The payoff is incredible. When you both feel safe opening up, your needs and desires are easier to articulate, your relationship stress decreases, and you learn how to trust each other in a powerful way.
If you approach your partner with love, you drastically increase the chances that you’ll be heard and understood. Honesty is important, but blunt brutality is not the way to go unless you’re completely out of options.
Pick a time and a place that is neutral. Approach the situation with the goal of making both of you happier and more fulfilled.
When you do have to dig into something scary or painful, practice what you’re going to say before opening your mouth.
Take a deep breath, be prepared to listen, and give yourself permission to feel uncomfortable.
Then, use this Tough Conversation Framework to create the most positive discussion possible (knowing sometimes it’s going to implode, and that’s OK):

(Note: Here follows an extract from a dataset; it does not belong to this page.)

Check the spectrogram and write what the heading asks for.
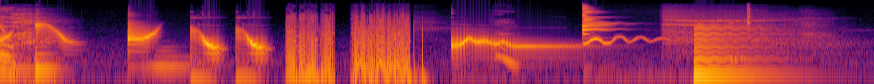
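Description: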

- Take responsibility for your feelings and needs. “I feel scared.” and “I need more stimulation in order to cum.”
- Do not blame or accuse. Use “I” statements, avoid “you” statements.
- Ask open-ended questions. Probe for understanding and clarity.
- Offer examples. You don’t want them jumping to worst-case scenario thinking. Also, invite input.
- Be patient. Give your partner the space to have their own feelings without taking them on as your own.
- Share the reason why. If appropriate, offer what’s in it for them.
- Don’t rush the result. Sometimes it takes time, multiple conversations, and some back and forth before someone feels comfortable with a new idea. Never coerce or manipulate.
You deserve respect. You deserve great sex. You deserve support and honesty. You deserve a space where you can feel all of your feelings. Your partner deserves these things, as well.
Instead of hoping things will magically go away, take an active role in this thing the two (or more) of you are creating. Roll around in the fear. Your partner may surprise you with what they’re willing to do or try when they realize how important something is to you.
For me, the hardest part of tough conversations is recognizing my needs and being able to articulate them in the moment. The more I practice, the easier it becomes.
Most importantly, forgive yourself when you fumble it. Allow each other the freedom to mess up and to fail.
Pick up the pieces, express your love and gratitude, and try again the next time.